### Work order:
Write out exactly the lines from the one containing "Language and emotion: Russian, positive" through the last line of the records below, both included, and leave out any pictures.

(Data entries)
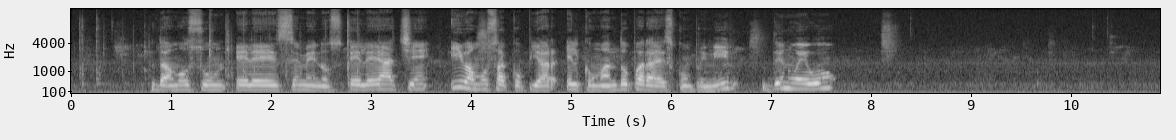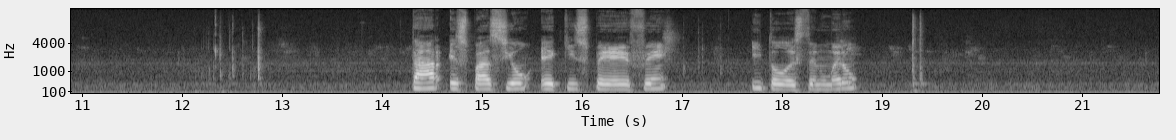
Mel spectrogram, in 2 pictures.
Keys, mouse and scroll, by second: 0.0-2.5 typing, 8.0 click, 10.0 click, 12.2 ctrl+v, 16.9 Right, 19.0 Return.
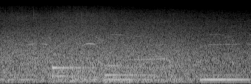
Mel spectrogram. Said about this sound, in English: They've been tossed around in that sea and those waves.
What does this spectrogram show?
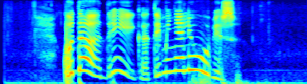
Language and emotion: Russian, positive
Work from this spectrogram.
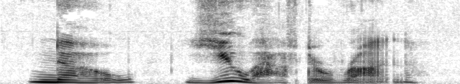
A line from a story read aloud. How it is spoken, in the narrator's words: the cat hissed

### Exercise solution:
Language and emotion: Russian, positive
Work from this spectrogram.
A line from a story read aloud. How it is spoken, in the narrator's words: the cat hissed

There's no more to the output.